Iāve finally had the chance to play through the main campaign for SOCOM: Special Forces. After my pretty incoherent introduction to the game (hinted at in last weekās preview), I was keen to get stuck into a bit of story, which I hoped would provide a counterpoint to SOCOMās big action sequences. I canāt say that playing SOCOM: Special Forces completely exceeded my expectations, but there were definitely some interesting surprises along the way that made for an enjoyable playing experience.
As mentioned in the preview, the story campaign allows you to take on the role of Cullen Gray, Ops Commander for a NATO special forces squad that is trying to help stop the actions of a local insurgent group, known as the Naga. In a nice touch, both Cullen and two of his team (Schweitzer and Wells) are ālocalisedā for the gamer, albeit with decidedly dodgy Australian accents (though Wikipedia says these are British, Iām not convinced). The other two members are South Korean operatives: the personality-free Chan, and the very cool Forty-Five.
The blue team, consisting of Schweitzer and Wells, have an advantage in heavy arms and direct conflict, while the gold team (Chan and Forty-Five) specialise in stealth and sniper activity. As Commander, you can direct your crew via plotted waypoints. While the gameās website claims you can have āhigh precision control over shooting, melee fighting and commanding your squadā, my press edition game came with a very pretty fold-out of all the different weapons available to me in the game, but no manual or other information on how to effectively control my squad. Viewing the control mapping menu displayed only a handful of presets that could be selected, but little on specific detail. No matter - Iām sure other players will enjoy discovering the extent of this high precision control for themselves.

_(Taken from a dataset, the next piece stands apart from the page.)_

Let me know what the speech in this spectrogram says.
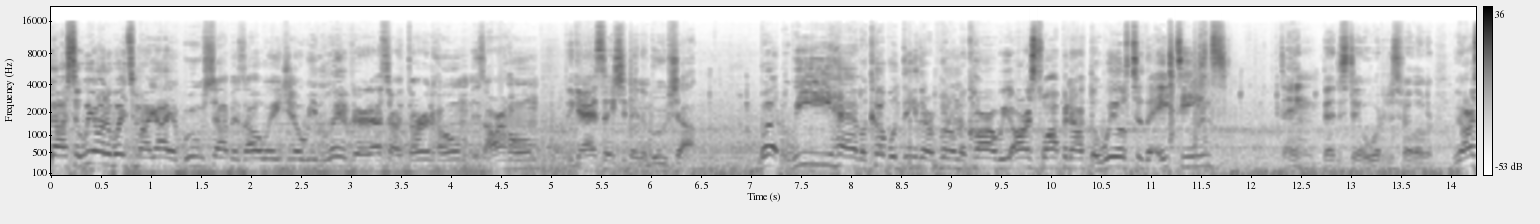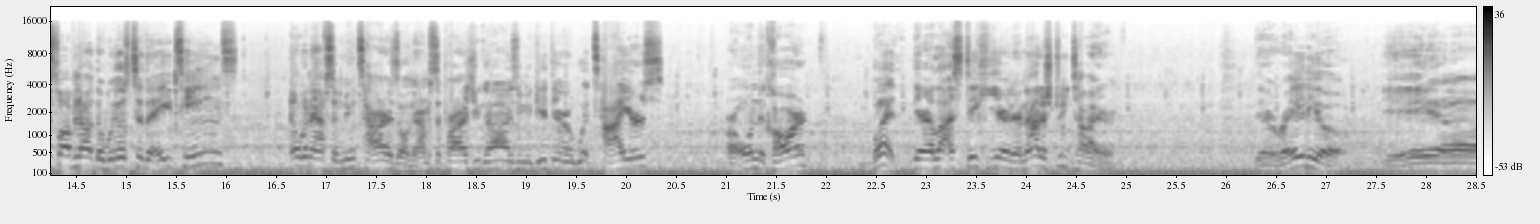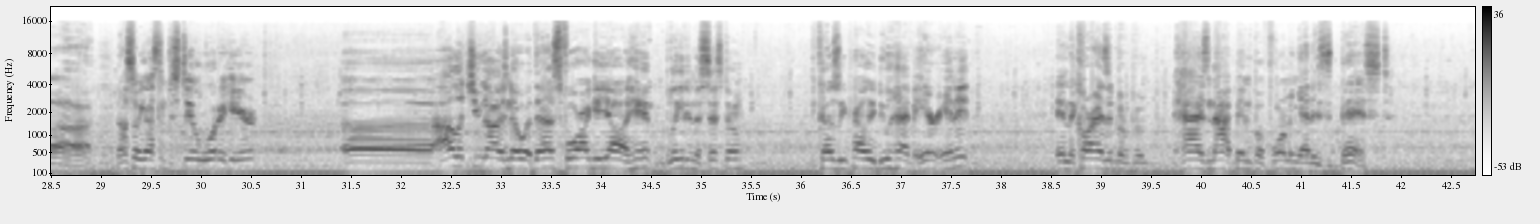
Guys, so we're on the way to my guy at Shop as always. You know, we live there. That's our third home. It's our home, the gas station, and the boot shop. But we have a couple things that are put on the car. We are swapping out the wheels to the 18s. Dang, that is still water just fell over. We are swapping out the wheels to the 18s. And we're gonna have some new tires on there. I'm surprised you guys when we get there what tires are on the car. But they're a lot stickier and they're not a street tire. They're radial. Yeah. Now, so we got some distilled water here. Uh, I'll let you guys know what that's for. I'll give y'all a hint. bleeding the system because we probably do have air in it, and the car hasn't been has not been performing at its best.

In any case, the gameplay was still fast-paced and intense, which is what really matters. The AI for the squad is pretty good as well: team members will take cover if they are able, though they do have the habit of running off a bit - however the down directional button will regroup the team, so itās easy enough to keep them under control.
What I found to be a rather addictive element to the game was with weapon collection and mod upgrades. Any weapons collected in the field are able to be used in later missions, and weapons used in combat earn their own set of experience points, which eventually buy you new mods and upgrades for the weapons. As youād expect from a shooter, thereās a massive array of weapons to choose from, with designs for the NATO crew, as well as the Naga.

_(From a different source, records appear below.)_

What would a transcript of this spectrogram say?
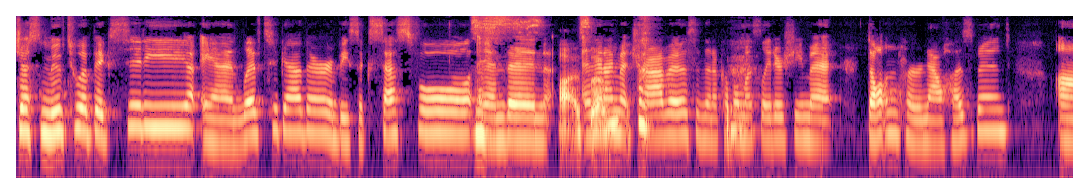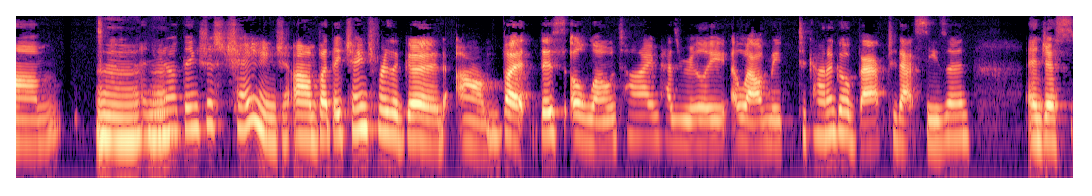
just move to a big city and live together and be successful. And then awesome. and then I met Travis, and then a couple months later she met Dalton, her now husband. Um, mm-hmm. And you mm-hmm. know things just change, um, but they change for the good. Um, but this alone time has really allowed me to kind of go back to that season and just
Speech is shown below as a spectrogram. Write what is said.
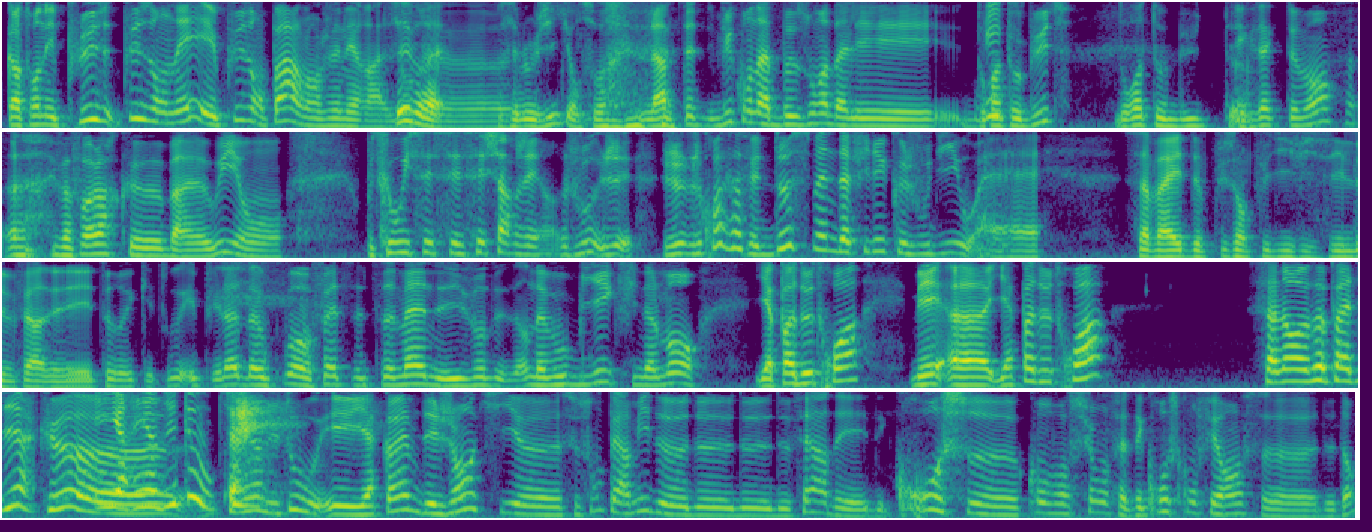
quand on est plus, plus on est et plus on parle en général. C'est vrai. euh, C'est logique en soi. Là, peut-être, vu qu'on a besoin d'aller droit Vite. au but, Droit au but. Exactement. Euh, il va falloir que, bah oui, on. Parce que oui, c'est- chargé. hein. Je, vous- je, je- je crois que ça fait deux semaines d'affilée que je vous dis, ouais, ça va être de plus en plus difficile de faire des trucs et tout. Et puis là, d'un coup, en fait, cette semaine, ils ont, on avait oublié que finalement, il n'y a pas de 3. Mais euh, il n'y a pas de 3. Ça n'en veut pas dire que. Il y a rien euh, du tout. qu'il y a rien du tout. Et il y a quand même des gens qui euh, se sont permis de, de, de, de faire des, des grosses euh, conventions, en fait, des grosses conférences euh, dedans.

The gameplayās not just hand-to-hand-bang-bang either; from time to time youāll have the option to call in devastating air strikes on strategic targets, reprogram missiles to shoot at the enemy, and there are even several game stages that take place with a stealth focus instead of the traditional bull in a china shop approach. And as the approach is not always the same, the missions also have a good range of activity that players will find interesting: you may find yourself gathering intelligence, setting ambushes for enemy convoys, taking down gunships with rocket launchers, protecting teammates, and disabling enemy warships.
I donāt know if itās the done thing to call a shooter pretty, but SOCOM: Special Forces is a very good-looking game. In the same way that Apocalypse Nowās opening sequence showed the slowed-down beauty of a massive explosion, there are some quite beautiful moments in the game (assuming, of course, that you like that sort of thing). I was particularly impressed with a sequence in which a small boat in a tranquil bay was blown to smithereens, as Gray was thrown to the ground by a massive airstrike, and in another mission, when a container struck by a shipās guns spilled open, emptying its cargo out onto the docks right in front of the Commander.
There were a few things I hoped SOCOM: Special Forces would have more of. I was hoping for a greater feeling of camaraderie from the squad, despite some intense scenes between Gray and Forty-Five; while she was an interesting character, the others in the squad didnāt tend to come out with anything more meaningful than the odd jibe. Granted, some of these made me laugh out loud (āsave it for the psych profileā), but it would have been good to have a bit āmoreā.
And though SOCOM: Special Forces is, at heart, a tactical shooter (and I suppose many will buy this game more for the multiplayer aspect than the campaign itself), I couldnāt help thinking that if it had a bit more flexibility in terms of completing missions, thereād be a much greater replayability factor. OK, Iām not asking for the full-blown Fallout treatment, but considering the fact that ātacticsā are meant to be a key part of the genre, I found little tactical merit was had in following the trail marked out for my character to take, waypoint-by-waypoint. It just would have been nicer if it didnāt feel so on rails.
At the end of the day, SOCOM: Special Forces is a great-looking shooter, offering an interesting campaign (running to around 15 hours) to get players warmed up for the cutthroat world of the multiplayer realm. While the country played in is a fictional one, thereās still enough realism in the NATO setting to make the game feel current. If youāre a fan of tactical shooters, this oneās definitely recommended.